*What to do*
All the lines below should appear again unchanged, though their pictures should not.

*Source material*
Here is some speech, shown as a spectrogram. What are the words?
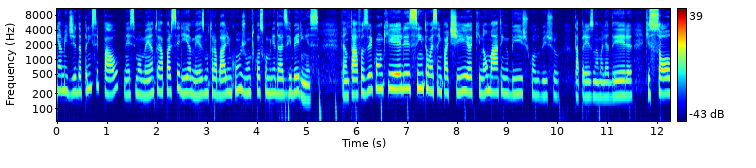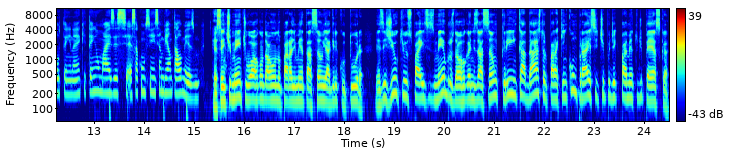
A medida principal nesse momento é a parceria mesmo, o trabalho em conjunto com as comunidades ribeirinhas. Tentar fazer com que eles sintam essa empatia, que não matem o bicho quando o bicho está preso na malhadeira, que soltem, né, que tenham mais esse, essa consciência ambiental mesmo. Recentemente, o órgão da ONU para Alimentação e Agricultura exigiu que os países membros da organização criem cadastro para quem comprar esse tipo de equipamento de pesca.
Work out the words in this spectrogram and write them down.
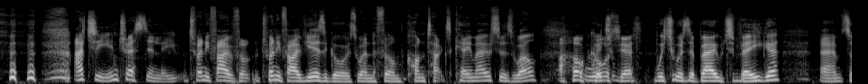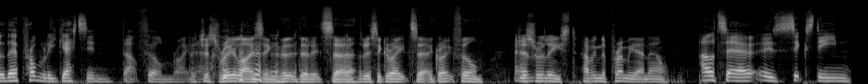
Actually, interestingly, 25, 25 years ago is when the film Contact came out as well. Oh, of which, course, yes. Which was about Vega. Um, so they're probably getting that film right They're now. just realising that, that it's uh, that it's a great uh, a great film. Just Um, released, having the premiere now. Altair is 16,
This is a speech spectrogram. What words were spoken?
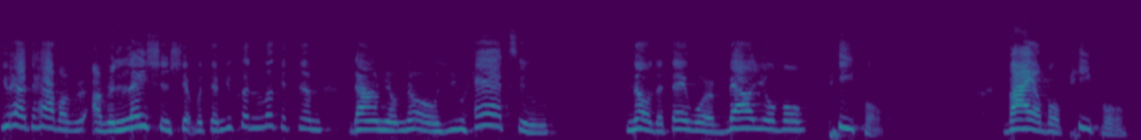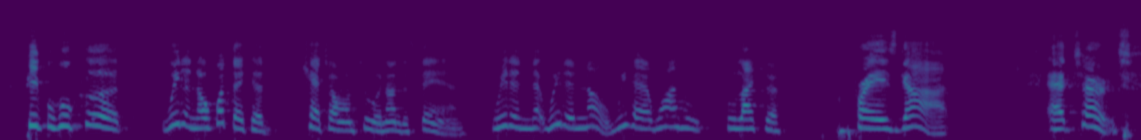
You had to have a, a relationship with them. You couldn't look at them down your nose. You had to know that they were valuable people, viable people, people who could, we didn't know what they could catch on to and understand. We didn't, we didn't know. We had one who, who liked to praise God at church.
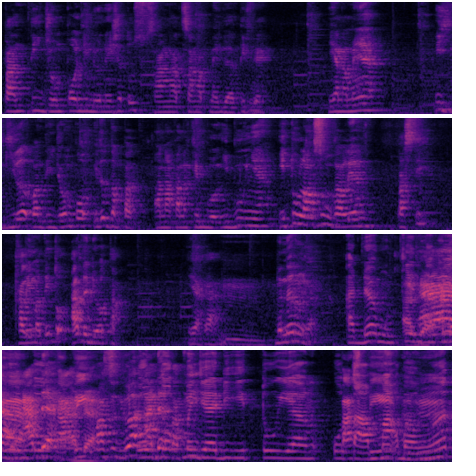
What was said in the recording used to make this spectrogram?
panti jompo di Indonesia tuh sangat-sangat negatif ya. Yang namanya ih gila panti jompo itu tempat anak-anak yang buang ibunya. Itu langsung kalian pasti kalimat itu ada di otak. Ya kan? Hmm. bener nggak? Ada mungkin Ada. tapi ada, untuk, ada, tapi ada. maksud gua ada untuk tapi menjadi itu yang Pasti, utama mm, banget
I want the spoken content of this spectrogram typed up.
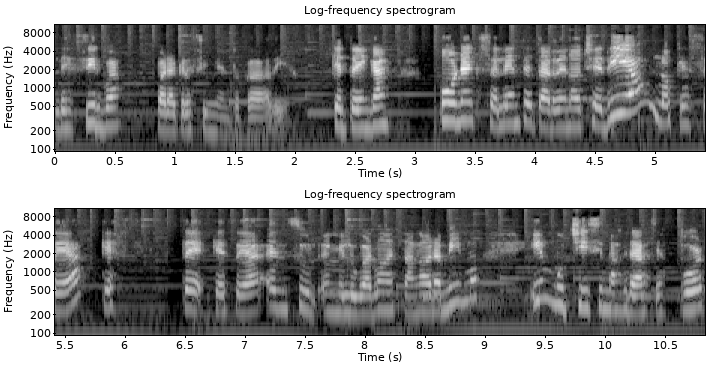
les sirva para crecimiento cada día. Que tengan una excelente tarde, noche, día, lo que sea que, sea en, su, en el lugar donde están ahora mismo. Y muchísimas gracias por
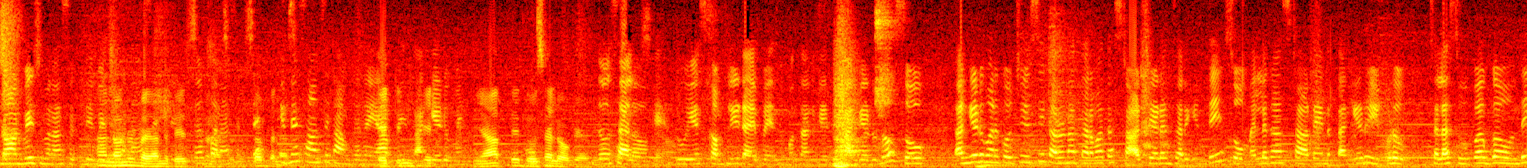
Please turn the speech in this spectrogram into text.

*Answer section*
Here is some speech, shown as a spectrogram. What are the words?
A medida principal nesse momento é a parceria mesmo, o trabalho em conjunto com as comunidades ribeirinhas. Tentar fazer com que eles sintam essa empatia, que não matem o bicho quando o bicho está preso na malhadeira, que soltem, né, que tenham mais esse, essa consciência ambiental mesmo. Recentemente, o órgão da ONU para Alimentação e Agricultura exigiu que os países membros da organização criem cadastro para quem comprar esse tipo de equipamento de pesca.
Work out the words in this spectrogram and write them down.
Actually, interestingly, 25, 25 years ago is when the film Contact came out as well. Oh, of which, course, yes. Which was about Vega. Um, so they're probably getting that film right They're now. just realising that, that it's uh, that it's a great uh, a great film. Just Um, released, having the premiere now. Altair is 16,
This is a speech spectrogram. What words were spoken?
You had to have a, a relationship with them. You couldn't look at them down your nose. You had to know that they were valuable people, viable people, people who could, we didn't know what they could catch on to and understand. We didn't, we didn't know. We had one who, who liked to praise God at church.
What was said in the recording used to make this spectrogram?
panti jompo di Indonesia tuh sangat-sangat negatif ya. Yang namanya ih gila panti jompo itu tempat anak-anak yang buang ibunya. Itu langsung kalian pasti kalimat itu ada di otak. Ya kan? Hmm. bener nggak? Ada mungkin Ada. tapi ada, untuk, ada, tapi ada. maksud gua ada untuk tapi menjadi itu yang Pasti, utama mm, banget
I want the spoken content of this spectrogram typed up.
les sirva para crecimiento cada día. Que tengan una excelente tarde, noche, día, lo que sea que, sea en, su, en el lugar donde están ahora mismo. Y muchísimas gracias por
Please turn the speech in this spectrogram into text.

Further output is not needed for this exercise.